So far, Lebanon has recorded more than 2,900 infections and 41 deaths, including one front-line doctor who died Monday at a hospital in the south, two weeks after contracting COVID-19. Hassan said the late diagnosis is to blame for the death of the 32-year-old physician. Some 150 medical staff have been infected, only a few of them becoming sick.
Tuesday 4 a.m. Australia’s hot spot in Victoria state on Tuesday reported 374 new cases of COVID-19, its second-highest daily tally.
Victoria Premier Daniel Andrews also announced three more deaths, bringing the national death toll 126.
Andrews said a lockdown in Australia’s second-largest city Melbourne, which began two weeks ago, was having an impact.
“You’d like to see numbers coming down. At the end of the day though, we’re not seeing the doubling and doubling again” of cases, Andrews said. “So what that says to me … is that the sorts of measures we’ve put in place are having a direct impact.”
Face masks will become compulsory from Thursday for residents in lockdown regions when they leave their homes.
Monday 10 p.m. COVID-19 has led to the deaths of 13 nuns at a convent in Michigan in the last three months, religious officials report.
A dozen members in the Congregation of the Sisters of St. Felix of Cantalice, or Felician Sisters, died after battling the virus between Good Friday on April 10 and May 10, while a 13th associated death was reported on June 27, according to the Global Sisters Report released Monday. The nonprofit outlet is a project of the National Catholic Reporter publishing company.
The Detroit Catholic, another publication that covers the Catholic community in southeast Michigan, reported that as many as 22 sisters at the Presentation of the Blessed Virgin Mary Convent had tested positive for the coronavirus through early May.
The nuns at the 360-acre campus, who ranged in age from 69 to 99, included teachers, a librarian and a secretary in the Vatican Secretariat of State, the Global Sisters Report said.
Meanwhile, at least 19 other sisters have died in the United States during the pandemic, according to the article, which said the Livonia deaths “may be the worst loss of life to a community of women religious since the 1918 influenza pandemic.”

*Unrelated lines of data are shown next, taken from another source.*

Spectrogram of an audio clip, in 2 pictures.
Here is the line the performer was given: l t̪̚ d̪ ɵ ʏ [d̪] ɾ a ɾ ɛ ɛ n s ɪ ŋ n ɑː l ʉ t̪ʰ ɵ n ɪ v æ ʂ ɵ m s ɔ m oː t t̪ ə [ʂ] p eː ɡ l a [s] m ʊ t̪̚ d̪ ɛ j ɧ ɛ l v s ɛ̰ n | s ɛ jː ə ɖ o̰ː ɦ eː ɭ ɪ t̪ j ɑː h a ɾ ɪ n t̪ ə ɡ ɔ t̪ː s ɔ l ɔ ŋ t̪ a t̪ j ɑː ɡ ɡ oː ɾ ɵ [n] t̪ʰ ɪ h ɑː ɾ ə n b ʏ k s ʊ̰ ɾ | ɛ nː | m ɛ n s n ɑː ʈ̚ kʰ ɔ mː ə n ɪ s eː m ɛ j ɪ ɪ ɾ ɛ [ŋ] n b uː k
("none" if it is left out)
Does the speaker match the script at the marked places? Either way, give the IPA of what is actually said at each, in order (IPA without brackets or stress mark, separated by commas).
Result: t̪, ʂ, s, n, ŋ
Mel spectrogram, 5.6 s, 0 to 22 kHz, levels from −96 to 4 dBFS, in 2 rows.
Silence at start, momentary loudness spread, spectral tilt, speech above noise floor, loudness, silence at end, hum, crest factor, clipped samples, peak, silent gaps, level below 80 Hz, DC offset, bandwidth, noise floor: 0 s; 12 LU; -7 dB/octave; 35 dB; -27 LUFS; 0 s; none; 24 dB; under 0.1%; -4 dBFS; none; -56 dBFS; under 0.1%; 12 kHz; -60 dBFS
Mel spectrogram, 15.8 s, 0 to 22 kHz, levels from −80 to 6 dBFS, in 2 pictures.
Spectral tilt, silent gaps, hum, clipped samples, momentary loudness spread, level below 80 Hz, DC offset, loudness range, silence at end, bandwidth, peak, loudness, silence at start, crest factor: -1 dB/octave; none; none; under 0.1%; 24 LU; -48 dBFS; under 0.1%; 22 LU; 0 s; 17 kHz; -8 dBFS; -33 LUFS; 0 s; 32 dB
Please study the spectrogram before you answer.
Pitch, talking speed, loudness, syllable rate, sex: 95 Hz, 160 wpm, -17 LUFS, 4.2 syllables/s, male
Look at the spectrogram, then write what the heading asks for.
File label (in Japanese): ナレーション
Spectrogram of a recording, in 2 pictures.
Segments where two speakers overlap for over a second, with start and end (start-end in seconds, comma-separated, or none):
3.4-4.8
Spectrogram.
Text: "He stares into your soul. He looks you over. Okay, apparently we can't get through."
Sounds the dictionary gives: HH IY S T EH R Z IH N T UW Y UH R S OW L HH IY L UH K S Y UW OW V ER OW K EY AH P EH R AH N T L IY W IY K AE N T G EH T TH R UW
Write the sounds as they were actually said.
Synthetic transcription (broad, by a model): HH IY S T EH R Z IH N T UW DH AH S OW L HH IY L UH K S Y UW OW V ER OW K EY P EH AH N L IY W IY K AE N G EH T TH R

Representatives with the Felician Sisters of North America did not immediately respond to a request for comment Monday.
Monday 5:34 p.m.: Ontario has seen another day with no new COVID-19 deaths, according to the Star’s latest count.
As of 5 p.m. Monday, Ontario’s regional health units reported 39,817 confirmed and probable cases of COVID-19, including 2,785 deaths, a jump of 160 reported infections since Sunday evening.
The last time the units did not report a fatal case in 24 hours was on July 6; before that, the province had seen 14 consecutive days with at least one reported death. In late April and early May, the health units reported as many as 94 deaths in a single day.